*** Opening GIVEN RECORDS ***

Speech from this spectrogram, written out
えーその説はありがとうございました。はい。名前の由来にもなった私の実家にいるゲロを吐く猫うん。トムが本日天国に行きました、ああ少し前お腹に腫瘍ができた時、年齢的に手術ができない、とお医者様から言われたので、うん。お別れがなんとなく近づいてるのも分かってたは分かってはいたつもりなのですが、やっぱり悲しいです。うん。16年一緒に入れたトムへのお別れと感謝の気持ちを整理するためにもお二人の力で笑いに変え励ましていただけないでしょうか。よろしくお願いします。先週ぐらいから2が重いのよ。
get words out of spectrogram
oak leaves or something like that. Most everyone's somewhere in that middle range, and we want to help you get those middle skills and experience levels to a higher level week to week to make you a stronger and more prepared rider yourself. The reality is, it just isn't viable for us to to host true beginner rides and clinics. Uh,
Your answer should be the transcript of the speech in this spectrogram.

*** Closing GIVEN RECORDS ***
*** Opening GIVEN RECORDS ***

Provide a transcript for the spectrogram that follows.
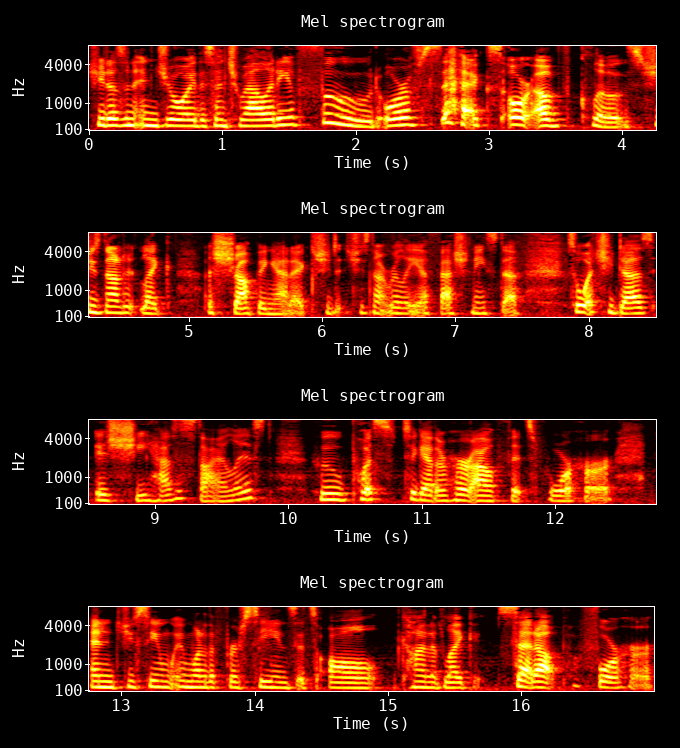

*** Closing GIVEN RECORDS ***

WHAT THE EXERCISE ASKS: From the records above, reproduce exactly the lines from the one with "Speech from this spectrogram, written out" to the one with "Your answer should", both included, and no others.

OUTPUT FOR THIS TASK:
Speech from this spectrogram, written out
えーその説はありがとうございました。はい。名前の由来にもなった私の実家にいるゲロを吐く猫うん。トムが本日天国に行きました、ああ少し前お腹に腫瘍ができた時、年齢的に手術ができない、とお医者様から言われたので、うん。お別れがなんとなく近づいてるのも分かってたは分かってはいたつもりなのですが、やっぱり悲しいです。うん。16年一緒に入れたトムへのお別れと感謝の気持ちを整理するためにもお二人の力で笑いに変え励ましていただけないでしょうか。よろしくお願いします。先週ぐらいから2が重いのよ。
get words out of spectrogram
oak leaves or something like that. Most everyone's somewhere in that middle range, and we want to help you get those middle skills and experience levels to a higher level week to week to make you a stronger and more prepared rider yourself. The reality is, it just isn't viable for us to to host true beginner rides and clinics. Uh,
Your answer should be the transcript of the speech in this spectrogram.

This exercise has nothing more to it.